While learning more about the history of our culture, we have created a printable fact sheet graphic organizer for you or your kids to fill in some facts that resonated with you.
Resources to Learn About Filipino American History
FAHNS (Filipino American History National Society) – A national organization, founded by Dr. Dorothy and Dr. Fred Cordova in 1982 with a mission to preserve and document Filipino American history. Their site is filled with extensive resources, a gallery, information about the museum, events, educational activities, and more.
Salamat Po! was written by Adriana Allen, a mother who wanted to teach her Filipino American children about the Filipino culture, but couldn’t find many books on it, so she decided to write her own book to share. It is an adorable picture book teaching children how to show respect in the Filipino culture, which is a very important value. (To learn more about showing respect in the Filipino culture, see related post here).
America is in the Heart by Carlos Bulosan, tells the story of growing up in the Philippines, migrating to America, and the struggles as a first-generation Filipino-American.
We’re just getting started! So stay tuned because we will continue to post resources, activities, and books to delve in Filipino culture, to commemorate our heritage month. Check back throughout the month for more cultural goodies. If you know of any resources that you’d love to share, feel free to comment below and we can add them to our list.
Respect is a very important part of the Filipino culture. We show respect to our elders, parents, grandparents, older siblings, relatives, friends, and teachers. Some examples of respect are:
Addressing elders with “po” at the end of sentences
Answering, “opo” to reply “yes” respectfully
Calling your older sister, “Ate” or your older brother, “Kuya.”
Listening respectfully to your parents and teachers
Using “mano po” to request for blessings from your elder relatives
We read the book, Salamat Po! by Adriana Allen, a Filipina who moved to the U.S. as a young child. It is an adorable picture book showing many ways to show respect in the Filipino culture.
It is a great overview to teach children or to reflect on and discuss ways we show our respect to others.
Showing Respect Activity

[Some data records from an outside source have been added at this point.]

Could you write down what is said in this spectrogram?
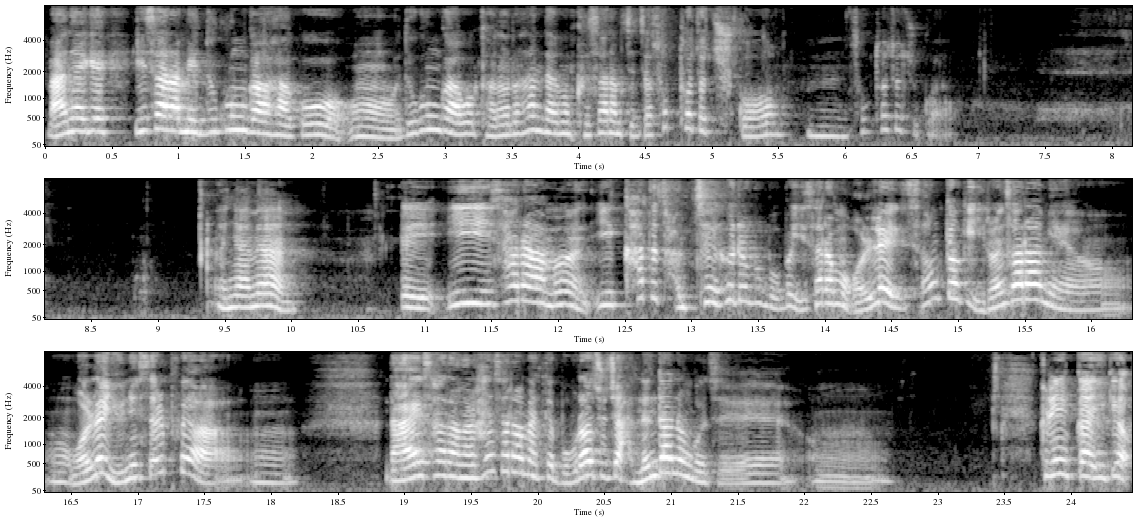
만약에 이 사람이 누군가하고 어, 누군가하고 결혼을 한다면 그 사람 진짜 속 터져 죽어 음, 속 터져 죽어요 왜냐면 이, 이 사람은 이 카드 전체 흐름을 보면 이 사람은 원래 성격이 이런 사람이에요. 어, 원래 유니셀프야. 어. 나의 사랑을 한 사람한테 몰아주지 않는다는 거지. 어. 그러니까 이게 어,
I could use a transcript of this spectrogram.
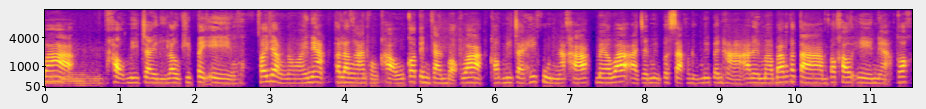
ว่าเขามีใจหรือเราคิดไปเอง เพราะอย่างน้อยเนี่ยพลังงานของเขาก็เป็นการบอกว่าเขามีใจให้คุณนะคะ แม้ว่าอาจจะมีประสักหรือมีปัญหาอะไรมาบ้างก็ตาม เพราะเขาเองเนี่ยก็เค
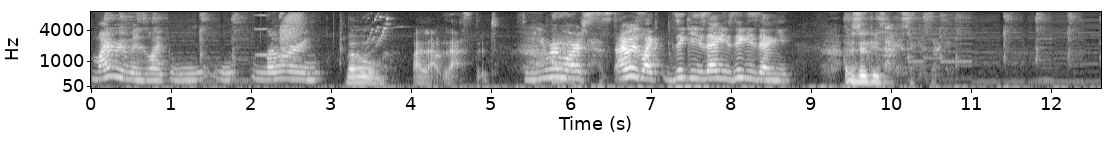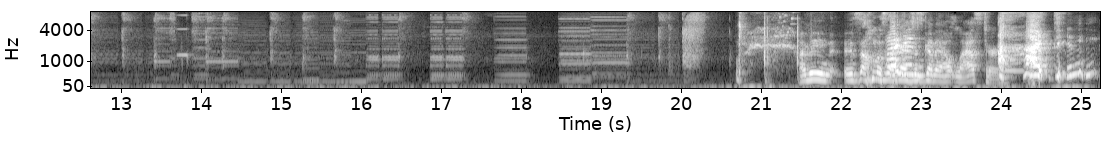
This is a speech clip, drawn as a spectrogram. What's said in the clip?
My room is like lowering. Boom. I outlasted. So you were more. s- I was like ziggy zaggy ziggy zaggy. Ziggy, zaggy, ziggy, I mean, it's almost like I, didn't- just gotta outlast her. I didn't.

We were inspired by the book and wanted to create a follow-up activity to pair with our reading. So, we created a printable booklet for children to illustrate ways they show respect or ways they can show respect. It is a nice culminating activity to reinforce what was read in the story.